*Dataset items*

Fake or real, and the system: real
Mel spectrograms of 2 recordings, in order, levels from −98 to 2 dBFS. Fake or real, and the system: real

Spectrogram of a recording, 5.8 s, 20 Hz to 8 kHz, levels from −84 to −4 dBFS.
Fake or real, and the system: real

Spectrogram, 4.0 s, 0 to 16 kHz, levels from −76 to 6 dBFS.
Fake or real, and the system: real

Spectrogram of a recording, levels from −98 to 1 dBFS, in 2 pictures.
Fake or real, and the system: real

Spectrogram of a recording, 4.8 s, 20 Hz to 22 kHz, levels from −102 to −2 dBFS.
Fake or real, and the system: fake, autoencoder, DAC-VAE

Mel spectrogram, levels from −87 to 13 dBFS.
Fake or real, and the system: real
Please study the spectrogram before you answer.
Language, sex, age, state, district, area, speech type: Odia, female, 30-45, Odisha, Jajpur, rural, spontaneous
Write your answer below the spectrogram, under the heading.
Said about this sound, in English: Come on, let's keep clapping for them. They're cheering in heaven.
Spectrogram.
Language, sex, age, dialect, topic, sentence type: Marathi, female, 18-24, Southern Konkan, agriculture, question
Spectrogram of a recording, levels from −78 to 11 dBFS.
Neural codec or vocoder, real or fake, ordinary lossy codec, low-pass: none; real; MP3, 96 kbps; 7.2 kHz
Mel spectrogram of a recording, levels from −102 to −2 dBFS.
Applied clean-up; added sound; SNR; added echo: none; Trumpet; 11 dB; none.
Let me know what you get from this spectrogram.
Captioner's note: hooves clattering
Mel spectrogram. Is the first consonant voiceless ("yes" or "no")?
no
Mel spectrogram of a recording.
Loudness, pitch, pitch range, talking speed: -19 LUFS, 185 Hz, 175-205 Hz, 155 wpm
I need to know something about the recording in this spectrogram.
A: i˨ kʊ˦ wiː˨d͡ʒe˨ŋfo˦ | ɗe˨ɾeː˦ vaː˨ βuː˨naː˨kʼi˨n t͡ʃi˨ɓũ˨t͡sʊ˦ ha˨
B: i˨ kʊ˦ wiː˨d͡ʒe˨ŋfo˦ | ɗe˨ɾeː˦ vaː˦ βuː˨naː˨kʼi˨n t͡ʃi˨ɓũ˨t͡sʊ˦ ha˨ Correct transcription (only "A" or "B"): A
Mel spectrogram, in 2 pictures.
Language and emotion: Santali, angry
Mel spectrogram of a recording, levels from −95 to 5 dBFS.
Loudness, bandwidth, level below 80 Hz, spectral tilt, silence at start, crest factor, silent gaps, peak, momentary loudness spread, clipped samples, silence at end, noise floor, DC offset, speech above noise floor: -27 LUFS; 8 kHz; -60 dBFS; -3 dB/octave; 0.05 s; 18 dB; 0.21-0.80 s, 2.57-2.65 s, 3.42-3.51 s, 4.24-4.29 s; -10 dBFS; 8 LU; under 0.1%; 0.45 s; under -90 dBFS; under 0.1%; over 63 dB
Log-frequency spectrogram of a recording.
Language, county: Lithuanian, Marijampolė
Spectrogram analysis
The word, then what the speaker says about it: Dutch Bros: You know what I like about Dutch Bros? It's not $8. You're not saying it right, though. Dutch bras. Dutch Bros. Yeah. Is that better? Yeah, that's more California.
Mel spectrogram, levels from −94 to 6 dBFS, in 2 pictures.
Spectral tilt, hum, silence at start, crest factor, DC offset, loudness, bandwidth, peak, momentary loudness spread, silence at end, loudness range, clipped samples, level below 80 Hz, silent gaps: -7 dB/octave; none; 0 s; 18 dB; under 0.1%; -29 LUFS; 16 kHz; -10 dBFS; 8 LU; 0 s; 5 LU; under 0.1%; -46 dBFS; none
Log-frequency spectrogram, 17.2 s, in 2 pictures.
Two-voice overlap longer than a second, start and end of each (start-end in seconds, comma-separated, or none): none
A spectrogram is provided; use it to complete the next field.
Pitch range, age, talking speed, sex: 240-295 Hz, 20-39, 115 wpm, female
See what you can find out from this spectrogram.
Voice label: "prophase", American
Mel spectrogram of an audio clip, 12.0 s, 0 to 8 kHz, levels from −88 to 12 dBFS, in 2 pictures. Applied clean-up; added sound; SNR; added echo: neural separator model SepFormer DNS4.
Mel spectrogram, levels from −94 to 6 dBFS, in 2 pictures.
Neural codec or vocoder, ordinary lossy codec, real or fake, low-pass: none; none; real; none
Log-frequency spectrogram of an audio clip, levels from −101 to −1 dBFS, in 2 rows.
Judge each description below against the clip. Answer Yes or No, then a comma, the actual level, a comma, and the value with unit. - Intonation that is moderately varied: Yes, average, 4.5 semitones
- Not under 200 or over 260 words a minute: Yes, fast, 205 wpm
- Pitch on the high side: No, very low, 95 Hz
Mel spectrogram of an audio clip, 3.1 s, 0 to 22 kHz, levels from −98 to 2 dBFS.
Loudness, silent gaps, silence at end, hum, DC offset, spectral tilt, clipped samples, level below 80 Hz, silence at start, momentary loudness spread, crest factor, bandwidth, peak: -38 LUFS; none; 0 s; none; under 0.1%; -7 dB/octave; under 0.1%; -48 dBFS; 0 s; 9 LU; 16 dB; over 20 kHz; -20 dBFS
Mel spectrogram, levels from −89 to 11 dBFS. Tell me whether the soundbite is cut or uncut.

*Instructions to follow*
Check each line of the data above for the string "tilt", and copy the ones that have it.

*Task solution*
Loudness, bandwidth, level below 80 Hz, spectral tilt, silence at start, crest factor, silent gaps, peak, momentary loudness spread, clipped samples, silence at end, noise floor, DC offset, speech above noise floor: -27 LUFS; 8 kHz; -60 dBFS; -3 dB/octave; 0.05 s; 18 dB; 0.21-0.80 s, 2.57-2.65 s, 3.42-3.51 s, 4.24-4.29 s; -10 dBFS; 8 LU; under 0.1%; 0.45 s; under -90 dBFS; under 0.1%; over 63 dB
Spectral tilt, hum, silence at start, crest factor, DC offset, loudness, bandwidth, peak, momentary loudness spread, silence at end, loudness range, clipped samples, level below 80 Hz, silent gaps: -7 dB/octave; none; 0 s; 18 dB; under 0.1%; -29 LUFS; 16 kHz; -10 dBFS; 8 LU; 0 s; 5 LU; under 0.1%; -46 dBFS; none
Loudness, silent gaps, silence at end, hum, DC offset, spectral tilt, clipped samples, level below 80 Hz, silence at start, momentary loudness spread, crest factor, bandwidth, peak: -38 LUFS; none; 0 s; none; under 0.1%; -7 dB/octave; under 0.1%; -48 dBFS; 0 s; 9 LU; 16 dB; over 20 kHz; -20 dBFS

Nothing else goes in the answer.